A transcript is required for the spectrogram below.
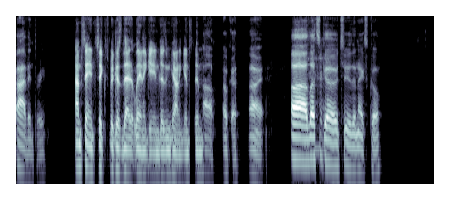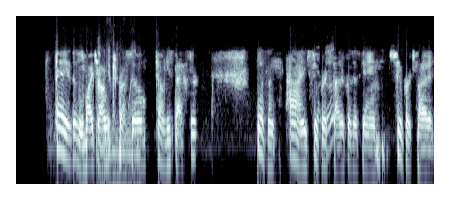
five and three. I'm saying six because that Atlanta game doesn't count against him. Oh, okay. All right. Uh let's go to the next call. Hey, this is White I'm Chocolate giving him a win. Espresso, Tony's Baxter. Listen, I'm super excited for this game. Super excited.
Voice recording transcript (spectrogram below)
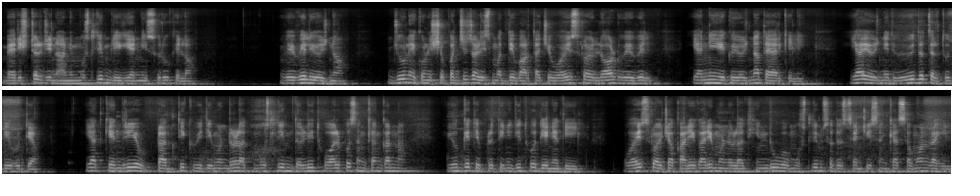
बॅरिस्टर जिना आणि मुस्लिम लीग यांनी सुरू केला. वेवेल योजना - जून एकोणीसशे पंचेचाळीसमध्ये भारताचे व्हॉइसरॉय लॉर्ड वेवेल यांनी एक योजना तयार केली. या योजनेत विविध तरतुदी होत्या. यात केंद्रीय प्रांतिक विधिमंडळात मुस्लिम दलित व अल्पसंख्याकांना योग्य ते प्रतिनिधित्व देण्यात येईल. व्हाईसरॉयच्या कार्यकारी मंडळात हिंदू व मुस्लिम सदस्यांची संख्या समान राहील,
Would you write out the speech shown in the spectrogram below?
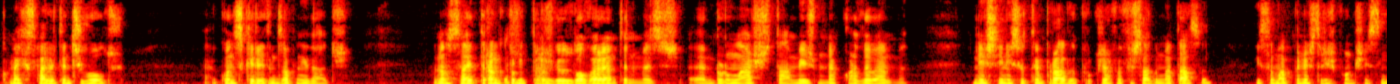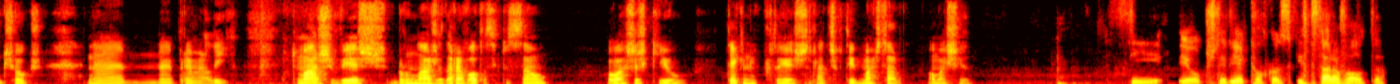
Como é que se falha tantos golos quando se cria tantas oportunidades? Não sei, terão que perguntar aos jogadores do Wolverhampton, mas a Bruno Lage está mesmo na corda bamba neste início de temporada porque já foi afastado de uma taça e soma apenas 3 pontos em 5 jogos na, na Premier League. Tomás, vês Bruno Lage a dar a volta à situação ou achas que o técnico português será despedido mais tarde ou mais cedo? Sim, eu gostaria que ele conseguisse dar a volta.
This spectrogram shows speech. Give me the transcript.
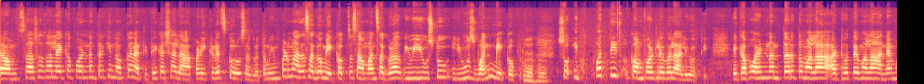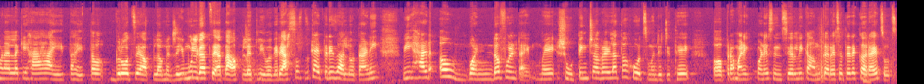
तर आमचं असं झालं एका पॉईंट नंतर की नको ना तिथे कशाला? आपण इकडेच करू सगळं. तर मी पण माझं सगळं मेकअपचं सामान सगळं you use to use one makeup room so इतपत ती कम्फर्टेबल आली होती. एका पॉईंट नंतर तर मला आठवते मला आण्या म्हणायला की हा हा इथं इथं ब्रोच आहे आपला म्हणजे ही मुलगाच आहे आता आपल्यातली वगैरे. असंच काहीतरी झालं होतं. आणि we had a wonderful time म्हणजे शूटिंगच्या वेळेला तर होच म्हणजे जिथे प्रामाणिकपणे सिन्सिअरली काम करायचं ते ते करायचोच.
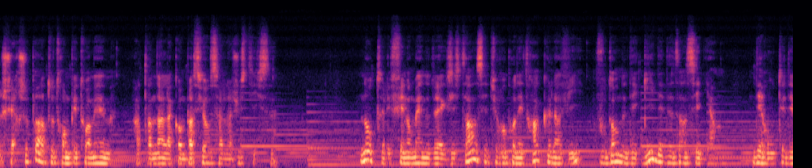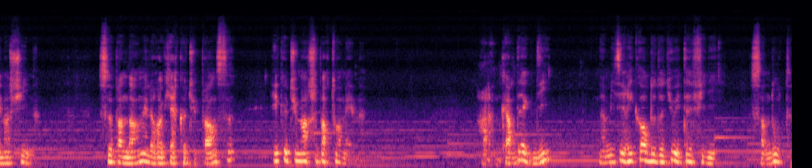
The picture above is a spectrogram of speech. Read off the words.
Ne cherche pas à te tromper toi-même, attendant la compassion sans la justice. Note les phénomènes de l'existence et tu reconnaîtras que la vie vous donne des guides et des enseignants, des routes et des machines. Cependant, elle requiert que tu penses et que tu marches par toi-même. Alan Kardec dit La miséricorde de Dieu est infinie, sans doute,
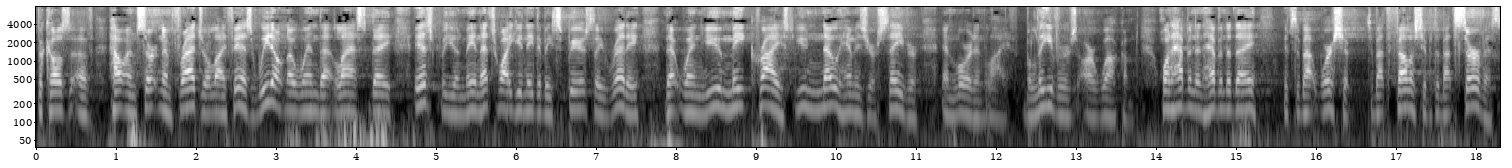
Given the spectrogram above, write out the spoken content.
because of how uncertain and fragile life is. We don't know when that last day is for you and me, and that's why you need to be spiritually ready that when you meet Christ, you know Him as your Savior and Lord in life. Believers are welcomed. What happened in heaven today? It's about worship, it's about fellowship, it's about service,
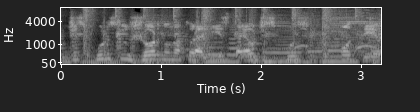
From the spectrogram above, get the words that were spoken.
O discurso jorno-naturalista é o discurso do poder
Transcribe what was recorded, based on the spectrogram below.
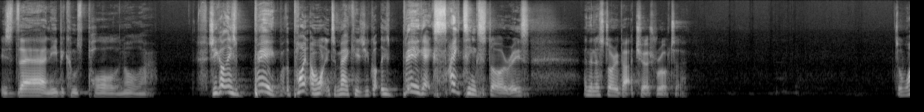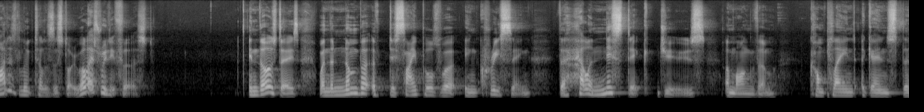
is there, and he becomes Paul, and all that. So you've got these big, but the point I'm wanting to make is you've got these big, exciting stories, and then a story about a church rota. So, why does Luke tell us this story? Well, let's read it first. In those days, when the number of disciples were increasing, the Hellenistic Jews among them complained against the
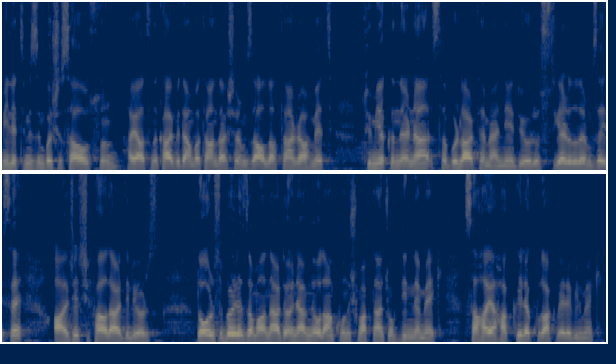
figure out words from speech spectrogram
Milletimizin başı sağ olsun. Hayatını kaybeden vatandaşlarımıza Allah'tan rahmet, tüm yakınlarına sabırlar temenni ediyoruz. Yaralılarımıza ise acil şifalar diliyoruz. Doğrusu böyle zamanlarda önemli olan konuşmaktan çok dinlemek, sahaya hakkıyla kulak verebilmek.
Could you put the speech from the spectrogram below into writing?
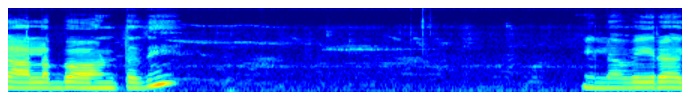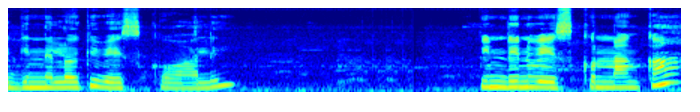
చాలా బాగుంటుంది. ఇలా వేరే గిన్నెలోకి వేసుకోవాలి. పిండిని వేసుకున్నాక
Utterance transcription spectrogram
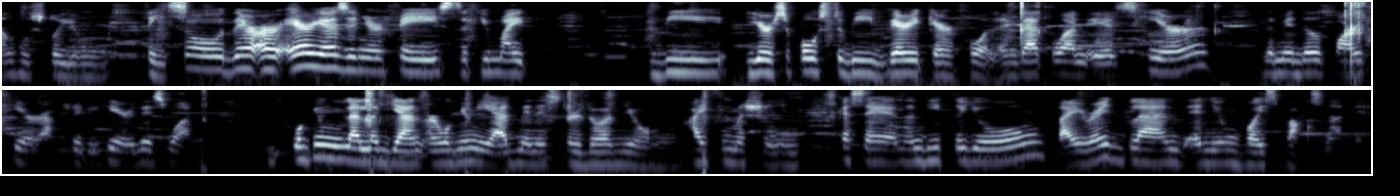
ng husto yung face. So there are areas in your face that you might be, you're supposed to be very careful. And that one is here, the middle part here, actually here, this one wag yung lalagyan or wag yung i-administer doon yung HIFU machine kasi nandito yung thyroid gland and yung voice box natin.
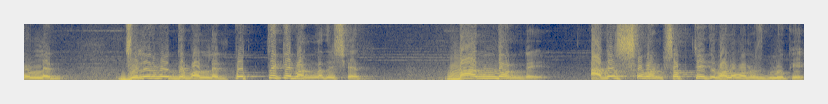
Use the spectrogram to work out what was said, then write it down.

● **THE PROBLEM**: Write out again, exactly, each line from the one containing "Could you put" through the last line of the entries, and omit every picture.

● **OUTPUT FOR THIS TASK**:
Could you put the speech from the spectrogram below into writing?
చాలా బాగుంటుంది. ఇలా వేరే గిన్నెలోకి వేసుకోవాలి. పిండిని వేసుకున్నాక
Utterance transcription spectrogram
ng husto yung face. So there are areas in your face that you might be, you're supposed to be very careful. And that one is here, the middle part here, actually here, this one wag yung lalagyan or wag yung i-administer doon yung HIFU machine kasi nandito yung thyroid gland and yung voice box natin.
Use the spectrogram to work out what was said, then write it down.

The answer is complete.